When people lose much needed income and benefits, South Carolina's own Tea Party idiots like Trey Gowdy, Mick Mulvaney, Jeff Duncan, and of course our poster boy of denial, Tim Scott, are cheering on the cuts.  Scott has the nerve to call it posturing when the President talks about cuts to police, educators and firefighters.  I guess if a job doesn't directly effect Mr. Scott, it really doesn't matter.

These clowns will come out cheering the austerity measures, and bragging on how they engineered the reduction in the deficit, while people are losing needed income and government services, and subsequently tightening their belts, leading to lost dollars for businesses.  The fact that austerity resoundingly did not work where it was put into place in Europe has no relevance for these fools, who have never felt the need to use facts to make an argument.

It's sad for our country, sad for the state of South Carolina, and sad for the voters who trusted that these people maybe knew what they were doing, and would have the courage to do what was best for their constituents rather than what made them look tough.

Friday, March 1, 2013


This whole thing with the Pope is just bizarre.  No, not the part where he resigns, unless you're thinking it's bizarre for the Pope to exercise such good judgment.  The thing that I'm finding bizarre is that no one seems to know where to go from here.

For days now I've heard people in the media worry about what's going to happen now, now that the world no longer has a pope.  OMG, what are we to do?

Hello, people, this is not the first time the world has been without a pope.  Those old guys die all the time.  As a matter of fact, Pope John Paul I was Pope for 33 days, not even long enough to be fitted for a full wardrobe.  And for that matter, he wasn't even that old, a sprite 66 years.  Nobody could have been expecting that.  Yet who remembers all this whining about not having a pope and what are we going to do now?

Okay, maybe they weren't concerned about what to do now because they had just done the thing a mere 33 days earlier.  But even so, Pope John Paul XXIII, who was my mother's favorite pope, was only around doing the pope thing for five years, one of which he was suffering with cancer.

The thing that's different is that he's still there, which should make it easier; after all, if there's an emergency in the Catholic church (and what on earth would that be?) I don't think he'd mind a knock on the door for a consultation.  This way, if anyone forgets the Church's view on gay marriage or birth control, he could just remind us all.

To my mind, a world without a Pope isn't that different than a world with a Pope.  It's not like the church is going to change it's mind on anything.  Maybe those folks at the Vatican would get to squirrel away a little more savings, not having to feed and clothe the guy, pay for trips to places where he blesses people.  Except they are going to have to continue to feed and clothe the guy, just not in the place the pope lives.
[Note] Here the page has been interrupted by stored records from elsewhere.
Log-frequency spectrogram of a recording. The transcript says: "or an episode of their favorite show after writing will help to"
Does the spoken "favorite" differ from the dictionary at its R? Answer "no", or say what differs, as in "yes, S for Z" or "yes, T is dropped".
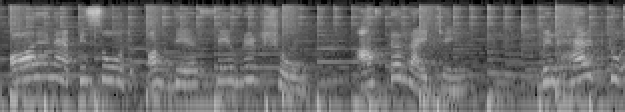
no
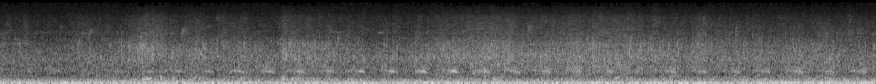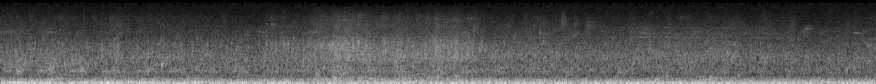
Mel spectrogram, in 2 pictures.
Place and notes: Niévroz, Rhône river
Near the Rhône river, heavy torrent.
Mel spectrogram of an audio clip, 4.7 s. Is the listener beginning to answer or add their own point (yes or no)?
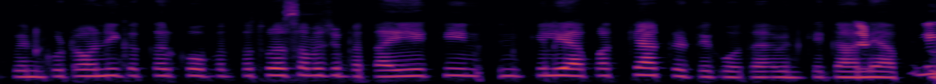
yes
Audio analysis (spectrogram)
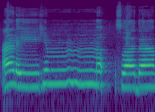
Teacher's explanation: ഇദാം ചെയ്യാണ് കേട്ടോ. മീം സാക്കിനയെ അടുത്ത മീമിലേക്ക് ലയിപ്പിച്ച് ഉണ്ണയോടുകൂടി ലയിപ്പിച്ചിട്ട് ഓതാ കേട്ടോ.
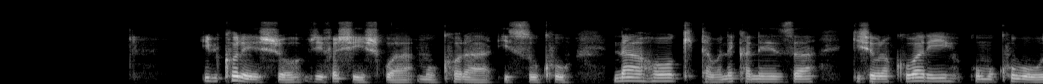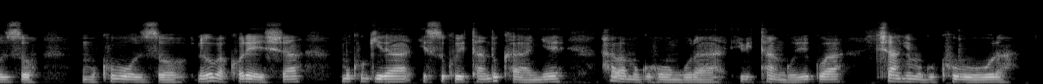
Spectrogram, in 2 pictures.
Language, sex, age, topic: Rundi, male, 50+, education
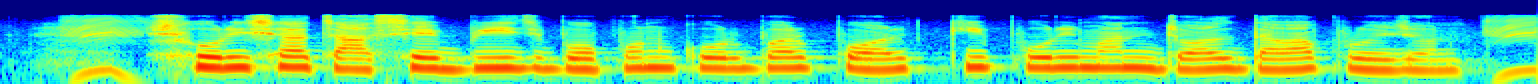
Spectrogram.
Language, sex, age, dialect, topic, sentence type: Bengali, female, 25-30, Northern/Varendri, agriculture, question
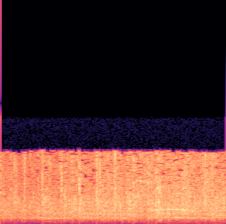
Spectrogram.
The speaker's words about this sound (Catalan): aplaudiments.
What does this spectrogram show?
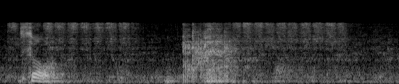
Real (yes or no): no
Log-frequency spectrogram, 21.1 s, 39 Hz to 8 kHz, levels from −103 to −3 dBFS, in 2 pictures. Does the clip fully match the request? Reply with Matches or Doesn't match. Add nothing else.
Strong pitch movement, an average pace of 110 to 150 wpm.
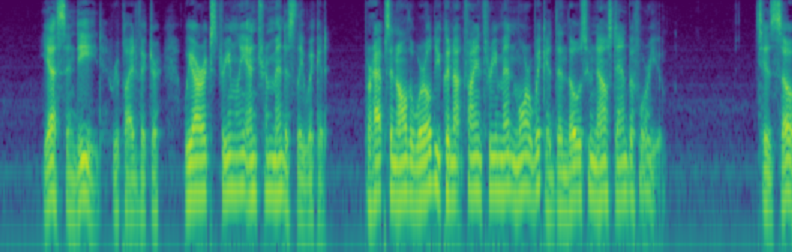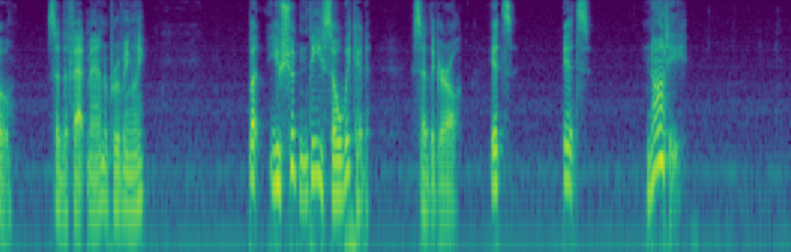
Doesn't match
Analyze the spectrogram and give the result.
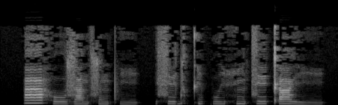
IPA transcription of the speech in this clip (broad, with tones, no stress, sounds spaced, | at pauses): aː˦ h oː˨ z a˨ n s ʊ˨ n pʰ i˨ | s ɪ˨ d ʊ˦ kʼ i˨ kʷ iː˨ h ĩ˦˨ t͡s eː˦ kʼ a˦ ɣ i˨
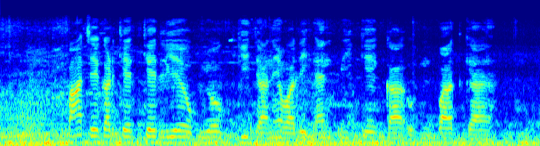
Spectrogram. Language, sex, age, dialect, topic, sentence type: Hindi, female, 18-24, Awadhi Bundeli, agriculture, question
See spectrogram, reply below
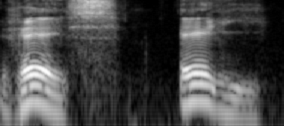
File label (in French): "raice", patois jura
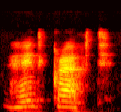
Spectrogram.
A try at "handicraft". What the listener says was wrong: Yeah, but you're still eating the E. I want to hear the E. Handy.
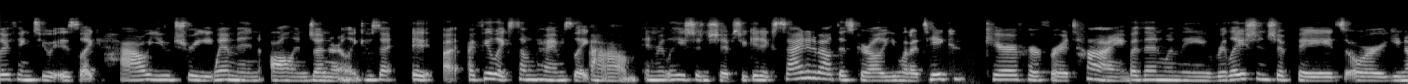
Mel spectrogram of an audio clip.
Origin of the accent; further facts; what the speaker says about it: Nebraska, United States; because I grew up in Western Nebraska. And so sometimes, like, we want to be like tough girls, you know, like tough country girls.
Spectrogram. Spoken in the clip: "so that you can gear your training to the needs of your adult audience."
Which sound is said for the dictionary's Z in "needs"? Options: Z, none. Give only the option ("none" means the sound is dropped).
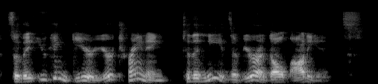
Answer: Z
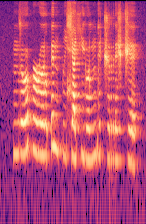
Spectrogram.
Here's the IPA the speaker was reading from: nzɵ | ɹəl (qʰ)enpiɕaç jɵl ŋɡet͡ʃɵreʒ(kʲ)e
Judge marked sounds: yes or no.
no, no

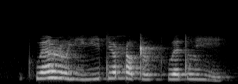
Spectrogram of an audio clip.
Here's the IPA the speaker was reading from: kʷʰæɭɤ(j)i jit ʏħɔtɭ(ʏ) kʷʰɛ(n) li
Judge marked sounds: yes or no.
yes, yes, no

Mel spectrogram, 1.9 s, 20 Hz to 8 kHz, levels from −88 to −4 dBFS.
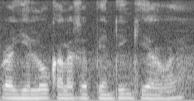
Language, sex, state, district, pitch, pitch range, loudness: Hindi, male, Arunachal Pradesh, Papum Pare, 115 Hz, 115-120 Hz, -16 LUFS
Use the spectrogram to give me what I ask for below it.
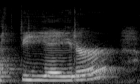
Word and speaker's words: theater: Theater has more than one correct pronunciation, so you might hear theater or theater. I say theater, so that's how I'm gonna teach it.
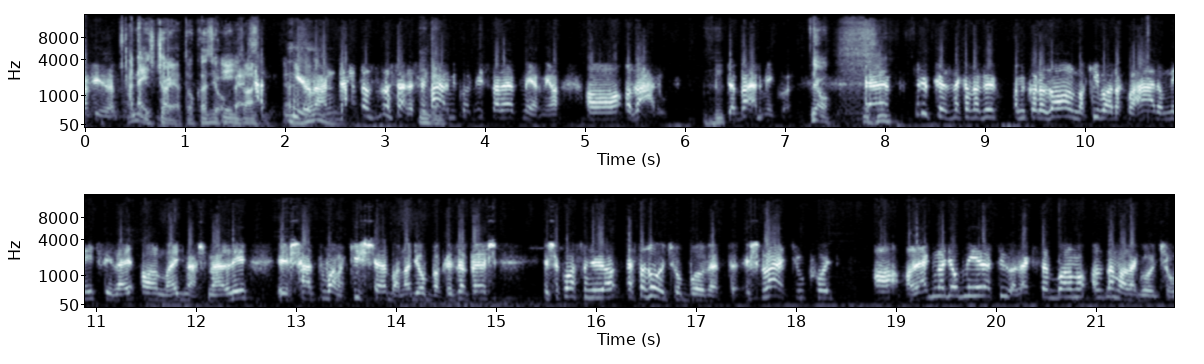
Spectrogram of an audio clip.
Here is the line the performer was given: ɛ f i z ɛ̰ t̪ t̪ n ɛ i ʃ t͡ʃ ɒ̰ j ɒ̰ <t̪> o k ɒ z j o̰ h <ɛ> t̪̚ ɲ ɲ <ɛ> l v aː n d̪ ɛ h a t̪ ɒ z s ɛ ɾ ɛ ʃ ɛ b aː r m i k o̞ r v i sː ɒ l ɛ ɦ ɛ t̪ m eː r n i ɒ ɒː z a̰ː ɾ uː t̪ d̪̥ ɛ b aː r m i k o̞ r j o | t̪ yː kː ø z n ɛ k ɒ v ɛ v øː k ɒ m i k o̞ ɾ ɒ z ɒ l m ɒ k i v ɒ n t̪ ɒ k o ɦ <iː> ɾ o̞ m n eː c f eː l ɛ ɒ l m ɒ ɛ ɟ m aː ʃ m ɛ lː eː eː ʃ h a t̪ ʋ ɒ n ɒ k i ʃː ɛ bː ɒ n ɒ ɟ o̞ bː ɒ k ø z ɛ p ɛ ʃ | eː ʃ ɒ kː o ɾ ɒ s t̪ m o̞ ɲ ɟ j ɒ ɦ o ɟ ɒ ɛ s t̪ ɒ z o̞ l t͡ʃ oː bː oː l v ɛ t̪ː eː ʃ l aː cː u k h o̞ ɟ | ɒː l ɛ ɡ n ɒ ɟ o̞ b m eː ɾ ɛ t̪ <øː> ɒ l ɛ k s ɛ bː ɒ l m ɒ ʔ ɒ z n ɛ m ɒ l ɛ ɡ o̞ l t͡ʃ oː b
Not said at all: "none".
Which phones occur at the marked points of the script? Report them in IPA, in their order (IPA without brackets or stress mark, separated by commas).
t̪, a, i, aː, yː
He's going to be living some twenty miles away.  Yes, that's right.  And other than not having to work, he is going to be maintaining the same style to which he has become accustomed.  In fact, after his last official act yesterday, the ex-pope was helicoptered out.  When I heard that, I imagined he was going to be taking a short vacation before settling in to retirement.  But no, he was being helicoptered out to his new residence, 20 miles away.

At least he went out with the same relevance the Catholic Church has exercised in my considerable lifetime.  Screw the fuel, and maybe they could have fed a few starving Romans with the cost of the trip, but, hey, it's the Pope.  I mean, the ex-pope.

On the other hand, let's give credit for knowing when to step down.  There's an old Catholic on a bench in Washington that would do well to follow the ex-pope's example.